Paul Valery (top), Polonius & T.S. Eliot
The last 100 years have seen more pedantry in poetry than in any other age.
Remember when poetry as a topic brought out the best in thinkers?
Socrates may be a villain to many poets, but Platonic arguments are grand, necessary, and…poetic.
Horace and Aristotle laid groundwork so vital we can overlook their pedantic natures.
Dante’s Vita Nuova is without the pretence of pedantry.
Shakespeare, another enemy of pedantry, made it a popular trope: Rozencrantz, Guildenstern, and Polonius in one play alone.
Pope and Swift fought pedantry as a natural impulse.
Burns, Byron, Keats, Shelley and Poe were against it in their souls.
Yeats, at his best, displayed a hatred of pedantry: “Old, learned respectable bald heads edit and annotate lines…”
These artists are practically defined by their opposition to pedantry.
Something went wrong in the 20th century, however, as Manifesto-ism became a way to get attention in a field of diminishing returns
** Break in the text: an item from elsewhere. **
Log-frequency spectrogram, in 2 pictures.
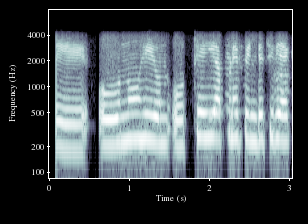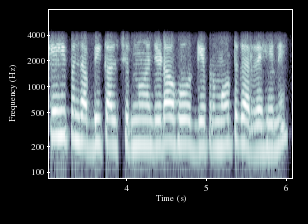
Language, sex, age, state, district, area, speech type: Punjabi, female, 30-45, Punjab, Mansa, urban, conversation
Here’s Scarriet’s Top Ten Pedant List:
1. Yvor Winters
Claimed the formal is moral, while convincing himself that Allen Tate’s poetry was better than Shelley’s.
2. Harold Bloom
A pedant’s pedant’s pedant. Shakespeare’s great—OK, we get it.
3. Jacques Derrida
One part Nietszche, one part William James, one part Analytic Philosophy, one part New Criticism, one part absinthe.
4. Ezra Pound
“Make it new” is a very old pedantry.
5. Cleanth Brooks
Ransom and Warren kept him around to feel like geniuses by comparison.
6. T.S. Eliot
Hated Hamlet. Afflicted with Dissociation of Verse Libre.
7. Allen Tate
Modernism’s Red-neck traveling salesman.
8. Helen Vendler
A drab sitting room with a Wallace Stevens poster.
9. Charles Bernstein
“Official Verse Culture” was in his own mind.
10. Paul Valery
Always too correct. Proves the rule that Poe sounds better in French than modern French poetry sounds in English.
BONUS—11. Charles Olson
Take a deep breath. And blow.–T. Brady